The digital economy, characterised by goods exhibiting high instantiation and low reproduction costs frequently created and distributed over multisided platforms, poses challenges for the pricing of products and services. As convergence occurs between applications and transport, flexible ways of pricing internet access and content are being developed. One frequently used pricing strategy is ‘zero-rating’—where traffic for specific applications is not counted against the ‘cap’ in an internet user’s monthly access plan. This pricing strategy has drawn much criticism from net neutrality advocates, but it is far from clear that the policy is harmful. Using an economic analysis based upon relaxing assumptions in the simple model of perfect competition, so that it more closely reflects the complex internet ecosystem, we assess the extent to which it is plausible for zero-rating to be used to harm competition, consumer welfare and incentives for application innovation.

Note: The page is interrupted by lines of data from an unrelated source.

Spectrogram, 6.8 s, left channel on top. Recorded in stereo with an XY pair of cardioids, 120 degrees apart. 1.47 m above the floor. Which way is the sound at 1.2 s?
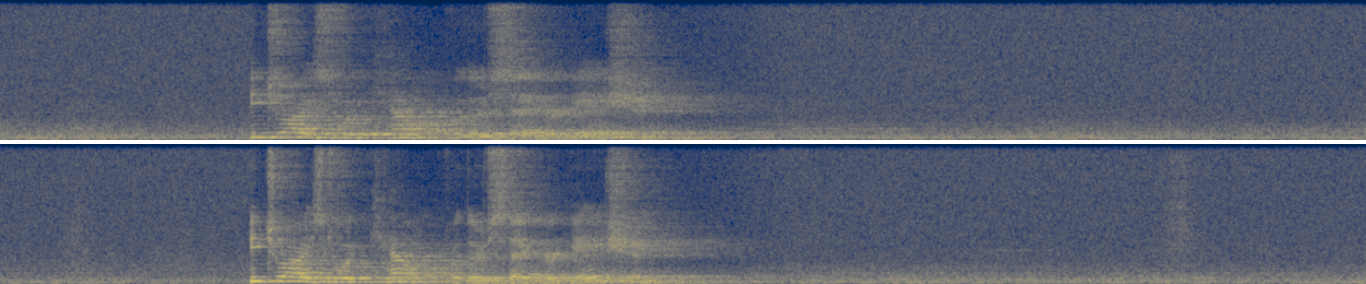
50° right.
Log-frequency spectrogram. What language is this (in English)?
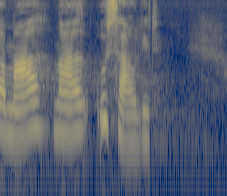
Danish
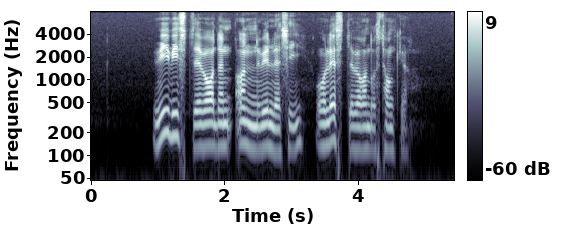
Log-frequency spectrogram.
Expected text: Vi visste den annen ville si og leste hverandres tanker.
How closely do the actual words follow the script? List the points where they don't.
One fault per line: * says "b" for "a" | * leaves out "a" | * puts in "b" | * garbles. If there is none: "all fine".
* puts in "hva"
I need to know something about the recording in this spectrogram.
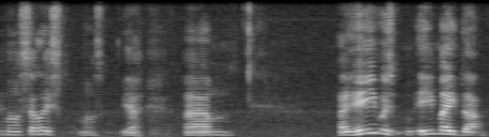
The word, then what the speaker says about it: Marsalis: Is that how you pronounce his name? Marsalis?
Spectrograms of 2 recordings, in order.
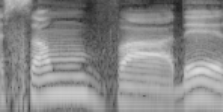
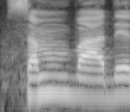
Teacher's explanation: अनुस्वार को यहां पर आधा व पढ़ा जाता है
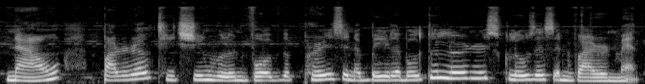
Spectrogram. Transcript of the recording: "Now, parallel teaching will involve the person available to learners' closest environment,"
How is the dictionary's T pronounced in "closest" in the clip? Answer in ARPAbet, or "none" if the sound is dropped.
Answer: none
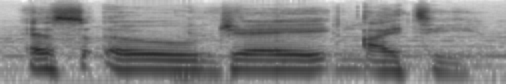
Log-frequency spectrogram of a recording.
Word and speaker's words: Sojit: Are you saying SOJEET, like Sojit? Yeah. S-O-J-I-T.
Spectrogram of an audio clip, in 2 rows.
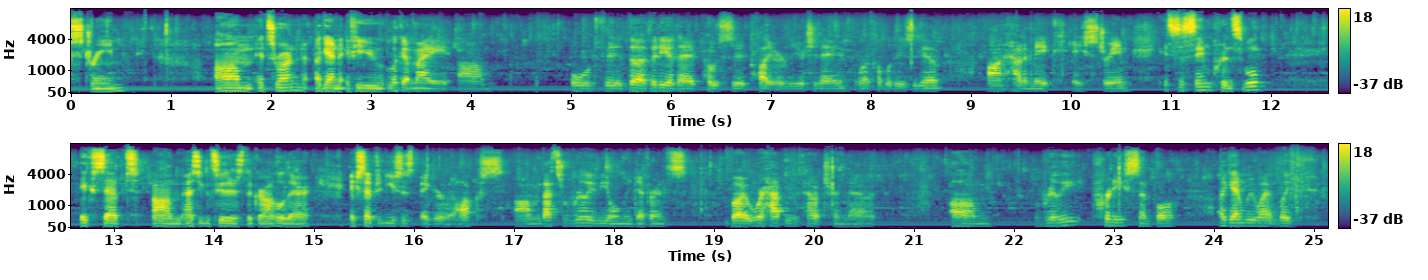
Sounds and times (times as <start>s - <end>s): Speech: 0.0s - 0.6s, 1.4s - 4.2s, 5.0s - 12.0s, 12.6s - 20.7s, 21.4s - 25.1s.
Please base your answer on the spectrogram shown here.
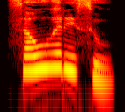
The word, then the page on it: ಸ್ವರಸ: Kannada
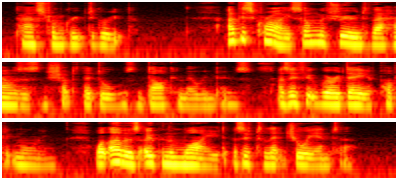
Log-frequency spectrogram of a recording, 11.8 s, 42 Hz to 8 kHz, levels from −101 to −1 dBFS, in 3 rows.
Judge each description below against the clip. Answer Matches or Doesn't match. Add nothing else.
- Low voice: Doesn't match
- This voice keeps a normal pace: Doesn't match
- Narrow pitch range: Matches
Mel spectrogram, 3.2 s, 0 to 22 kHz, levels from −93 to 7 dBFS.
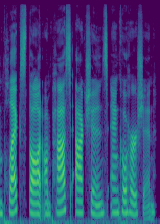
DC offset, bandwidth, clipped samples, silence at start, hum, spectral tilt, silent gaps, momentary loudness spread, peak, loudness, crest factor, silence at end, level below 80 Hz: under 0.1%; over 20 kHz; under 0.1%; 0 s; none; -3 dB/octave; none; 10 LU; -4 dBFS; -21 LUFS; 18 dB; 0.1 s; -52 dBFS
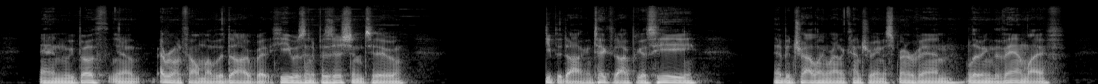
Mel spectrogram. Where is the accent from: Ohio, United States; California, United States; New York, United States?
New York, United States; And as a New Yorker, there's sort of this street style minimalist aesthetic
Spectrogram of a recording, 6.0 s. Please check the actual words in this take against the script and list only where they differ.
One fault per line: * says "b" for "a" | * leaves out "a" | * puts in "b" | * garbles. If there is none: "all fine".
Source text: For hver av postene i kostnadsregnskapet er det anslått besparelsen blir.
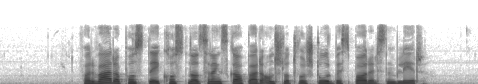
* puts in "hvor stor"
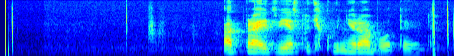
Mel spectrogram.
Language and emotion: Russian, neutral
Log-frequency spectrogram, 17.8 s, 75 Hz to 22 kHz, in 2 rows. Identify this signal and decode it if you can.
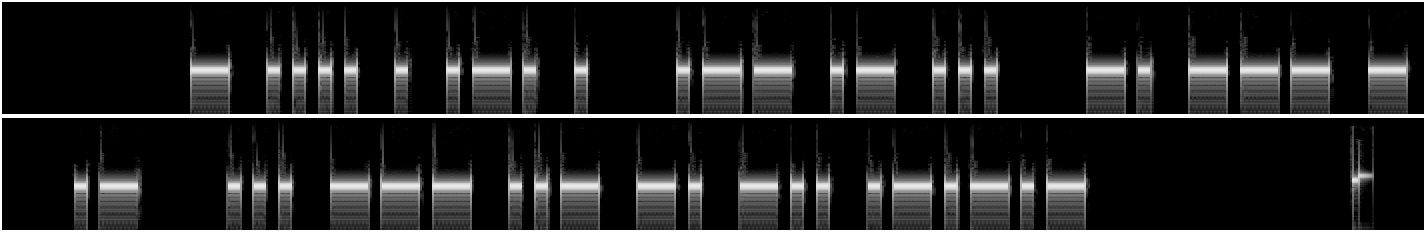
Morse code, heard as a keyed tone, about 15 wpm, 700 Hz. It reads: THERE WAS NOT A SOUND.
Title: Sentences from Top 1000 Words - Review Part 1 - 15wpm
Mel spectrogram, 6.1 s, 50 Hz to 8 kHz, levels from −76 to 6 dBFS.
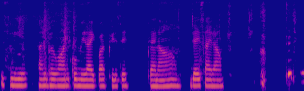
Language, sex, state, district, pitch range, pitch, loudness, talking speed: Hindi, female, Bihar, Lakhisarai, 160-170 Hz, 165 Hz, -33 LUFS, 140 wpm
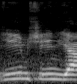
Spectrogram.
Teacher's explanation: जीम शीन या का मखरज जबान का बीच ऊपर के तालु से जीम शीन या अदा होते हैं।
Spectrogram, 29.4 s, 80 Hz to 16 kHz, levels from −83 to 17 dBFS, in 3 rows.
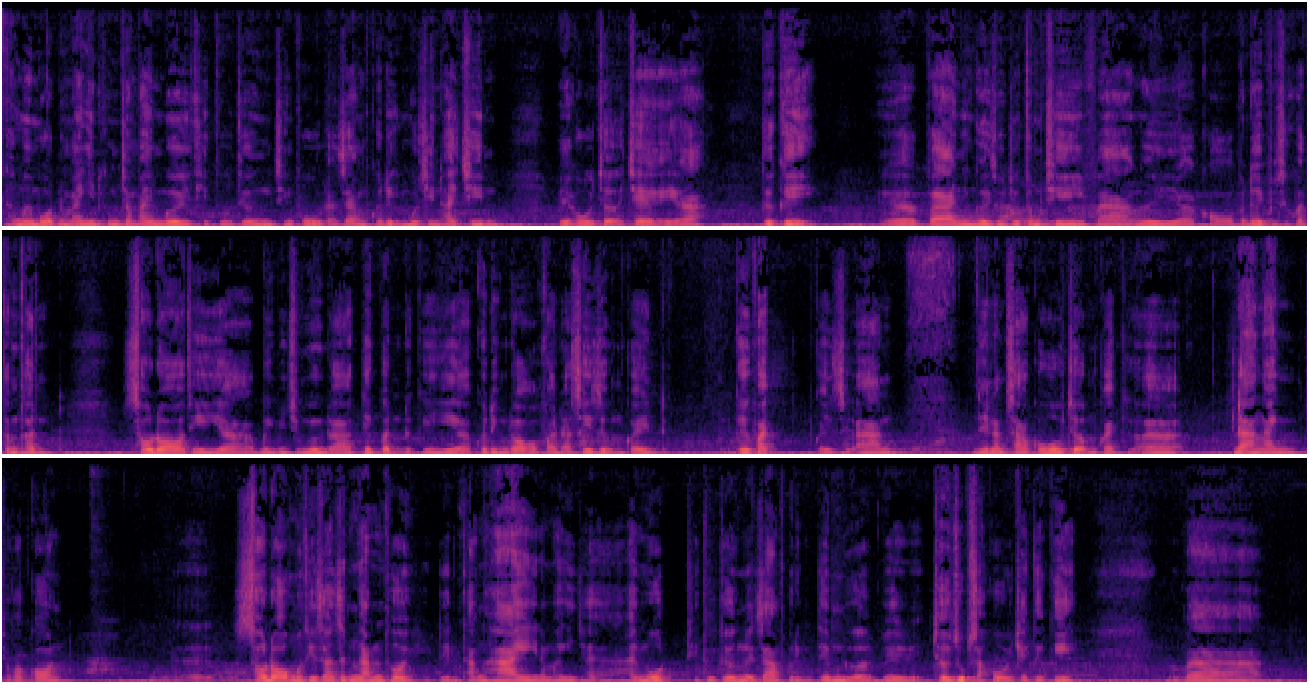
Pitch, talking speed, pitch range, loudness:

We develop five questions to assist inquiry into the potential harm or benefits arising, which can be applied by competition authorities, regulators and the firms concerned to assist in sorting the cases less likely to be harmful from those that warrant further investigation.
Part of the book: Strategy and Behaviors in the Digital Economy